Instead they opted to lock doors, sleep with guns, and get the hell out of this place as soon as dawn hit. With all the yelling and nervous energy in the air, every animal in the show was riled up beyond hope and the humans weren’t all that much better. Max and Arthur found themselves sitting up in their trailers, playing cards and casting nervous glances out the window.
“Why would they dump that thing on us?” Arthur asked.
“Because they’re cowards,” Max replied. “They’re probably hoping we’ll kill it for them, and then we can go to hell instead.”
“Is it really that bad?” his brother asked.
“You can let me know if you get a good look at it,” was all Max would say.
Some time after midnight they had both managed to dose off. Max was fading in and out of restless dreams, and the incessant barking of Carl’s dogs kept jarring him back to the waking world. He had almost gone under for the last time when a sudden sharp yelp of pain and vicious growling made him leap out of his bed and grab his gun. Both he and Art flew out of their trailer, but though they were the closest and first to respond, they were already too late.
In the moonlight the Unfortunate was even more hideous than in the dark of the cellar. Its twisted spine heaved and pressed unnatural ridges against its skin, and the greasy, patchy hair on its head hung in oily ropes down to its shoulders. What skin wasn’t covered in blood and filth was a sickly white-gray, and its vestigial limbs were flicking wildly at the air.
The monster had gotten one of the small dog’s cages open, and it was in the process of ripping the poor animal to shreds. When the boy jerked his head up to look at the brothers, the dog’s neck tore with a wet, meaty rip. The animal continue to try to yelp, but the only sound it could make were gurgling, trembling gasps as it shook and bled out.
Max was too stunned to quickly read his gun, but another figure was on the scene. Carl took one look at what the boy had done to his beloved dog, and the little man’s face actually grew red with wild fury. While the Unfortunate was distracted by the brothers, Carl took the opportunity to jump onto its back.
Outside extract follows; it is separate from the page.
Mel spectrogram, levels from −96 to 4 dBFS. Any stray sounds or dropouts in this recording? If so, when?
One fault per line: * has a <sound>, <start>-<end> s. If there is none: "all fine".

The thing thrashed and howled, trying to buck the man off or at least get in a good gouging bite, but this was a trainer who routinely wrestled bears, both friendly and not.
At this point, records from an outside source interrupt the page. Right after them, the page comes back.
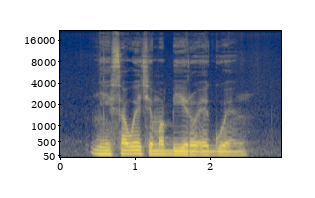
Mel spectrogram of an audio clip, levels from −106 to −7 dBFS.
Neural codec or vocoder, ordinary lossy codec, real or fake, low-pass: none; none; real; none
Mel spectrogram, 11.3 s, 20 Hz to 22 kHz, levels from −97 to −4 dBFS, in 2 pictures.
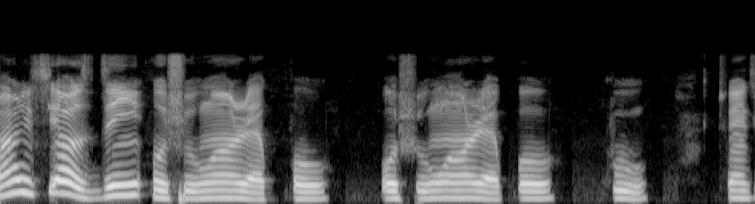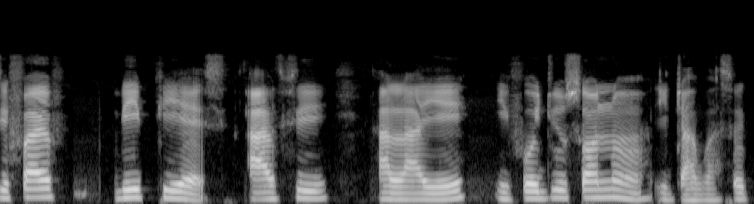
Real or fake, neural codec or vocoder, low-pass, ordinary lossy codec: real; none; 7.2 kHz; none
Carl bellowed out obscenities and slammed the boy’s misshapen skull into the remains of the cage, and when those gave way from the pummeling, he pounded the monster into the earth instead. There was finally a sickening crack as the Unfortunate’s skull split from the force. When Max and Arthur finally dragged Carl off the boy, only his frail, shrunken limbs still flexed reflexively at the night air.
By this time the whole camp was awake and watching the commotion. Doctor DuMonde made his way through the small crowd too look upon the remains of the fight. There was still a strip of the small dog’s neck between the boy’s rodent-like teeth, and Carl was now covered in blood and whatever else had been on the child.
He was panting and staring at the body of his pet, making no effort to fight the brothers as they pulled him away. Pools of human and animal blood soaked into the dry ground beneath them.
“What a shame,” DuMonde said, shaking his head. “I’m so sorry, Carl. Max, when you get a moment, carry the body to my office if you please.”
The Doctor’s office was a wagon where he held many of his exhibits. At least the ones that weren’t living. The walls were lined with shelves filled with glass jars and odd creatures pinned to the walls like grotesque butterflies.
There were some workers who refused to set foot in the place, but after so many years the brothers had grown accustomed to the good doctor’s collection. Max had to wrap the corpse in a blanket to avoid touching the filth, and ignoring the smell and the unpleasant stiffening setting in by the time he gathered the courage to pick the monster up was no easy task.
The Doctor, however, could not have been more pleased. Not two days later, the stuffed and posed corpse had a place of honor on the wall behind his desk.
Credited to Wampus